My sister and my neice (her daughter) were also running and we all finished within 90 seconds of each other. My neice passed me just after 9km and called out to me. I called back (we were both wearing head-phones so we’re pretty sure we were absolutely roaring at each other!) that she shouldn’t wait for me, I’d slow her down. However, I tried to keep her in my sights for the last kilometer. That was the push I needed to get me over the line under 60 minutes.

That the three of us will managed to complete the race in less than 60 minutes this year means we will all be in the “Runners” enclosure at the start of the race next year. Then the *real* competition will start!

So in one case I was found to be chaff, in another I was whole-wheat goodness while the Knitty trial still chaffs (see what I did there?!?)

In all cases, I guess, it’s all grist to my mill.

Stash Flash-back

I can happily report no new acquisitions of stash recently -go me! I was wracking my brains to think what could I blog about for this Stash-Saturday post when it struck me I never fully filled you in about my Rhinebeck purchases last October. (Denial, much?)

One of the high-lights of my weekend was to shake the hand of a designer I greatly admire: Lisa Grossman, a.k.a. The Tsock Tsarina.


More than because I love her designs (though i was acting like a bit of a star-struck groupie) I mainly wanted to introduce myself because she’s a knitting-buddy of Helen Of Troy (OfTroy on Ravelry) who blogs at Golden Apples. Helen is a knitter and blogger that consider as an online friend because she reads my blog and often comments. We’ve never met – and are unlikely to get the chance to – so I felt shaking Tsock Tsarina’s hand was the next best thing to shaking Helen’s.

Anyway, The Tsock Tsarina does the most amazing designs for sock – many quite outrageous; all of them witty – which she sells as kits.


It was tough to chose but I opted for “Poseidon” in the end.

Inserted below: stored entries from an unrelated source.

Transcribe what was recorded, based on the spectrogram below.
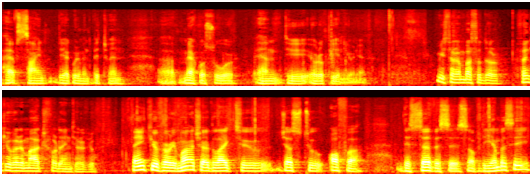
have signed the agreement between uh, Mercosur and the European Union. Mr. Ambassador, thank you very much for the interview. Thank you very much. I'd like to just to offer the services of the embassy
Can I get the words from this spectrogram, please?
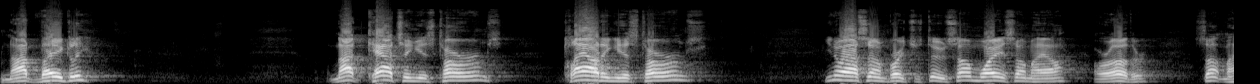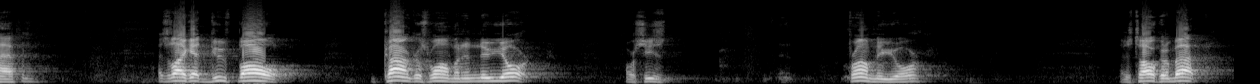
not vaguely, not couching his terms, clouding his terms. You know how some preachers do, some way, somehow, or other, something happened. It's like that goofball congresswoman in New York, or she's from New York, is talking about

This had a beautiful skein of Jennifer’s Flock Sock in “Thalassa”, a bright blue with tints of green. This had a beautiful skein of Jennifer’s Flock Sock in “Thalassa”, a bright blue with tints of green.

I’m thrilled with the pattern too as it has tutorials on a few techniques that are new to me: Russian Long-stitch, for starters. This is a front-runner for the next pair of socks for me.

– Posted using BlogPress from my iPhone

Eclectic and Enchanted Soles

Great enabler that my knitting-buddy Bootie is, she pointed me towards these pattern books from Janel Laidman (including, with feigned nonchalance, the link for where I could buy them on The Rustling Leaf Press web-site):

Bootie knows me so well, that she knew I wouldn’t want to resist. I had never heard of Janel Laidman before. I haven’t been able to get enough of her since! The photos of two patterns that I’ve included here just don’t do them justice. If you’re on Ravelry, have a better look at her books here:

The Enchanted Sole

The Eclectic Sole

I bought the books last April but I was too late at that time to sign up for her sock-club. I left my details indicating my interest in her next one. When I got the email alerting me that sign-ups had opened for the next one, I jumped on it straight away – despite the fact I was out at my Christmas Party!

In fact, Janel Laidman has two different clubs running in parallel: “Art & Sole”, which give a sock pattern and a non-sock pattern with each shipment; and “Illuminations – Colourwork Sock Club“. After much hemming and hawing, I went for the Illuminations – Colourwork Sock club rather than the Art & Sole. My main reason is that I’ve only done very limited colourwork socks – only one pair comes to mind, in fact. The colourwork patterns Janel Laidman has in her books are just stunning.

Signing up for the whole year seemed a bit steep for me at the time – what with a lot of our budget being tied up with Christmas presents; so I’ve opted for the pay-as-you-go option. Here’s what I’ve to look forward to:

  • 6 shipments per year, starting January/February 2011
  • Beautiful sock yarns from a different dyer each shipment
  • TWO new and exclusive sock patterns from Janel Laidman each shipment
  • Choice of color family when signing up for the club
  • Instructions and videos specific to colorwork techniques for socks
  • Pattern only option!
  • KAL group
  • surprise goodies and extras!

The first installment should arrive in mid- to late- February. Can’t wait!